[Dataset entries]
——————————

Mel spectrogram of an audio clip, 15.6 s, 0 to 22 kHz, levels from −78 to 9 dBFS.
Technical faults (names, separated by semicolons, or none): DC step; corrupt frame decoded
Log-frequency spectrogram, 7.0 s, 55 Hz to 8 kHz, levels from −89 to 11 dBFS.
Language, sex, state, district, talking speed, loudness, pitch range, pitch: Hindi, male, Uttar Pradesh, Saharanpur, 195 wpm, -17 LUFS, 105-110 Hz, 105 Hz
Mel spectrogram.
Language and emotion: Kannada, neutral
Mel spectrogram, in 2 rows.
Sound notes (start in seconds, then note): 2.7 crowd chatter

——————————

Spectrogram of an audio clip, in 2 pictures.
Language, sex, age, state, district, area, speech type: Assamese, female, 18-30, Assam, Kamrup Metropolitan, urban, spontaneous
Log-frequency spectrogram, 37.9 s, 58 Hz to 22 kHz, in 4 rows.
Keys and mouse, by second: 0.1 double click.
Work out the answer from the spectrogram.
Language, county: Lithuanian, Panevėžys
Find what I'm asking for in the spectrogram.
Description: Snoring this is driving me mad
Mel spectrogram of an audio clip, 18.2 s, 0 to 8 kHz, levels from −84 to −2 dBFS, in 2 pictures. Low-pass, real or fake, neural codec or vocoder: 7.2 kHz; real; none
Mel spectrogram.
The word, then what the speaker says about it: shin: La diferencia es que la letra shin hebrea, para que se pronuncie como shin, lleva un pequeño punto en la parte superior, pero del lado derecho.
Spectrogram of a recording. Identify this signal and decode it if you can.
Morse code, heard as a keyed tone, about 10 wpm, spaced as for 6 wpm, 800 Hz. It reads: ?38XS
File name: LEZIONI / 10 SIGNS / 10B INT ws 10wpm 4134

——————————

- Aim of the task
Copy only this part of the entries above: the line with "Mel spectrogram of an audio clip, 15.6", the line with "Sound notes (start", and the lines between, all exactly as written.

- Result for this exercise
Mel spectrogram of an audio clip, 15.6 s, 0 to 22 kHz, levels from −78 to 9 dBFS.
Technical faults (names, separated by semicolons, or none): DC step; corrupt frame decoded
Log-frequency spectrogram, 7.0 s, 55 Hz to 8 kHz, levels from −89 to 11 dBFS.
Language, sex, state, district, talking speed, loudness, pitch range, pitch: Hindi, male, Uttar Pradesh, Saharanpur, 195 wpm, -17 LUFS, 105-110 Hz, 105 Hz
Mel spectrogram.
Language and emotion: Kannada, neutral
Mel spectrogram, in 2 rows.
Sound notes (start in seconds, then note): 2.7 crowd chatter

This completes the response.